Reforms at Wounded Warrior Project after CBS News investigation

Iraq War veteran Eric Millette quit his job with Wounded Warrior Project, denouncing what he saw as lavish spending on staff parties and executive salaries.

“I’ll be damned if you’re gonna take hard working Americans’ money and drink it and waste it,” Millette said.

A CBS News investigation in January found discrepancies in how much the charity claimed it was spending on its mission and how it actually used millions of dollars of donations.

The investigation also found that the Wounded Warrior Project spent heavily on lavish offsite retreats and parties for employees.

“It was extremely extravagant, dinners and alcohol,” said a former employee.

“A lot of the warriors I saw needed mental health treatment,” said another. “They don’t get that from the Wounded Warrior Project.”

Some former employees who spoke to CBS News for the investigation were so fearful of retaliation they asked for their faces to not be shown on camera.

After an internal investigation the, foundation’s board of directors fired CEO Stephen Nardizzi -- who had made flamboyant entrances at staff parties -- for focusing too much on fundraising rather than veterans’ programs.

Six weeks ago, former Army Lt. Gen. Michael Linnington became CEO. He appeared on “CBS This Morning” Thursday to announce a series of changes to the organization.

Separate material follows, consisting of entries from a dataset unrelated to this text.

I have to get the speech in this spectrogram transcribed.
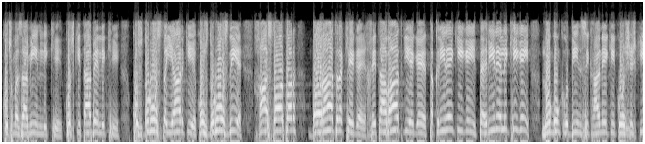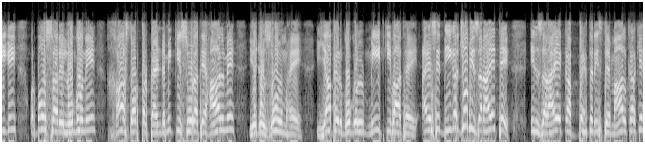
कुछ मजामी लिखे, कुछ किताबें लिखी, कुछ दुरुस्त तैयार किए, कुछ दुरुस्त दिए। खास तौर पर दौरात रखे गए, खिताबात किए गए, तकरीरें की गई, तहरीरें लिखी गई, लोगों को दीन सिखाने की कोशिश की गई और बहुत सारे लोगों ने खास तौर पर पैंडमिक की सूरत हाल में ये जो जूम है या फिर गूगल मीट की बात है, ऐसे दीगर जो भी जराए थे, इन जराए का बेहतर इस्तेमाल करके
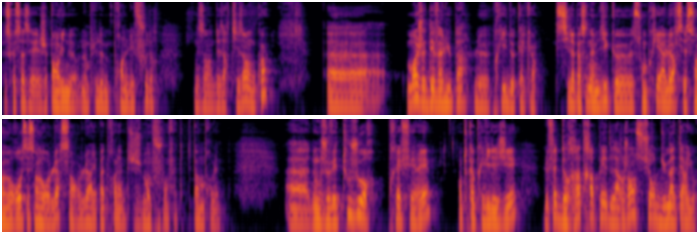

He also promised transparency.

“What I’m doing today is pledging to everyone my best efforts, our best efforts, to squeeze every nickel of every donor dollar,” Linnington said.

Wounded Warrior Project says it has also banned extravagant staff parties, and will increase investments in mental health care.

“We are doubling down on those efforts because, indeed, that need is great and growing,” Linnington said.

The charity has also lain off nearly half of its executive staff, and reduced its total workforce be about 15 percent.

Donations to Wounded Warrior Project have reportedly been down significantly since CBS News first exposed their extravagant spending. Now, the new management hopes the changes they’re making will help convince the public that they are back on track.

Editor’s note: A CBS Corporation executive sits on the Wounded Warrior Project’s board

  • Chip Reid

    Chip Reid is CBS News' national correspondent.